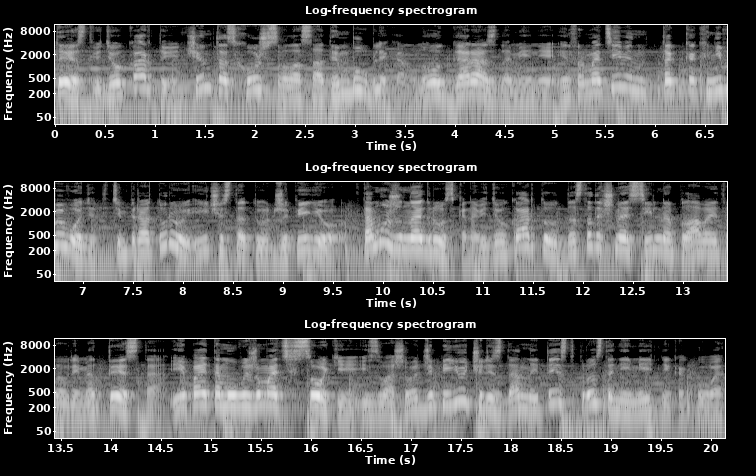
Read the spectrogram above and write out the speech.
тест видеокарты чем-то схож с волосатым бубликом, но гораздо менее информативен, так как не выводит температуру и частоту GPU. К тому же нагрузка на видеокарту достаточно сильно плавает во время теста, и поэтому выжимать соки из вашего GPU через данный тест просто не имеет никакого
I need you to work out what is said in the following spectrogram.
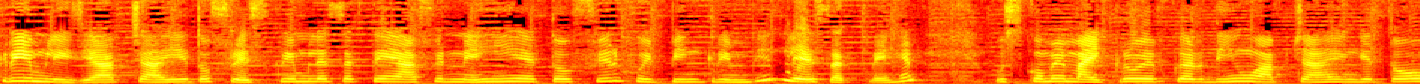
क्रीम लीजिए। आप चाहिए तो फ्रेश क्रीम ले सकते हैं, या फिर नहीं है तो फिर व्हिपिंग क्रीम भी ले सकते हैं। उसको मैं माइक्रोवेव कर दी हूँ, आप चाहेंगे तो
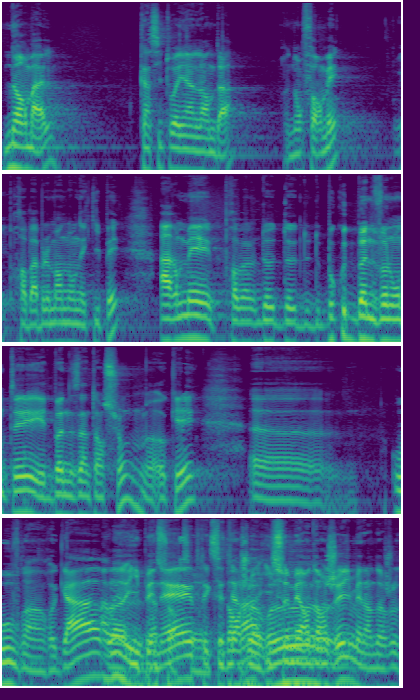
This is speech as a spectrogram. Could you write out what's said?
normal qu'un citoyen lambda, non formé, probablement non équipé, armé de, beaucoup de bonne volonté et de bonnes intentions, ok, euh, ouvre un regard, Ah oui, euh, il sûr, pénètre, c'est- etc. c'est dangereux. Il se met en danger, il met en danger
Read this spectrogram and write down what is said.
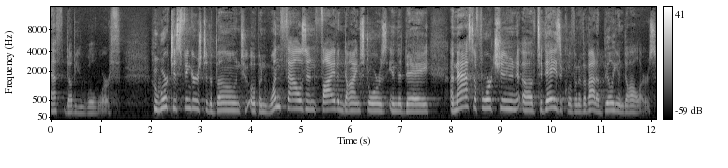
F.W. Woolworth, who worked his fingers to the bone to open 1,000 five and dime stores in the day, amass a fortune of today's equivalent of about a billion dollars.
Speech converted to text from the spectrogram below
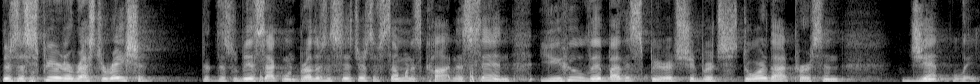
There's a spirit of restoration. That this would be a second one. Brothers and sisters, if someone is caught in a sin, you who live by the Spirit should restore that person gently.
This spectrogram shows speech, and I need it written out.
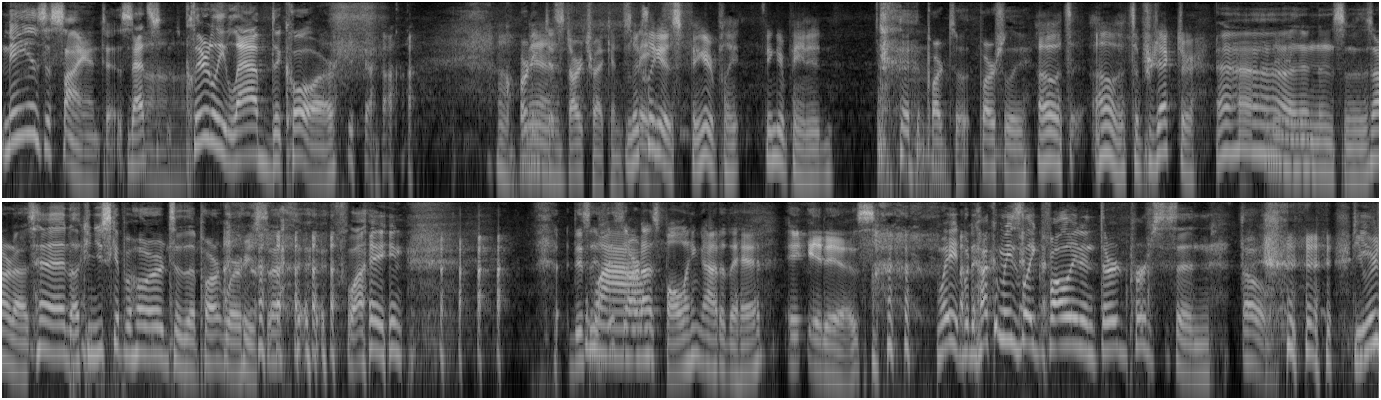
May is a scientist. That's Uh. clearly lab decor. According to. Star Trek and Looks like it was finger pla- finger painted. Parts partially. Oh, it's oh, it's a projector. Ah, and then, then some Zardoz head. Uh, can you skip ahead to the part where he's uh, flying? This is Wow. this Zardoz falling out of the head. it, it is. Wait, but how come he's like falling in third person? Oh, You were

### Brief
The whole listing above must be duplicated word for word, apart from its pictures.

### Answer space
Read the spectrogram above and write out the speech.
тест видеокарты чем-то схож с волосатым бубликом, но гораздо менее информативен, так как не выводит температуру и частоту GPU. К тому же нагрузка на видеокарту достаточно сильно плавает во время теста, и поэтому выжимать соки из вашего GPU через данный тест просто не имеет никакого
I need you to work out what is said in the following spectrogram.
क्रीम लीजिए। आप चाहिए तो फ्रेश क्रीम ले सकते हैं, या फिर नहीं है तो फिर व्हिपिंग क्रीम भी ले सकते हैं। उसको मैं माइक्रोवेव कर दी हूँ, आप चाहेंगे तो
This is speech as a spectrogram. Could you write out what's said?
normal qu'un citoyen lambda, non formé, probablement non équipé, armé de, beaucoup de bonne volonté et de bonnes intentions, ok, euh, ouvre un regard, Ah oui, euh, il sûr, pénètre, c'est- etc. c'est dangereux. Il se met en danger, il met en danger
Read this spectrogram and write down what is said.
F.W. Woolworth, who worked his fingers to the bone to open 1,000 five and dime stores in the day, amass a fortune of today's equivalent of about a billion dollars.
Speech converted to text from the spectrogram below
There's a spirit of restoration. That this would be a second one. Brothers and sisters, if someone is caught in a sin, you who live by the Spirit should restore that person gently.
This spectrogram shows speech, and I need it written out.
May is a scientist. That's Uh. clearly lab decor. According to. Star Trek and Looks like it was finger pla- finger painted. Parts partially. Oh, it's oh, it's a projector. Ah, and then, then some Zardoz head. Uh, can you skip ahead to the part where he's uh, flying? This is Wow. this Zardoz falling out of the head. it, it is. Wait, but how come he's like falling in third person? Oh, You were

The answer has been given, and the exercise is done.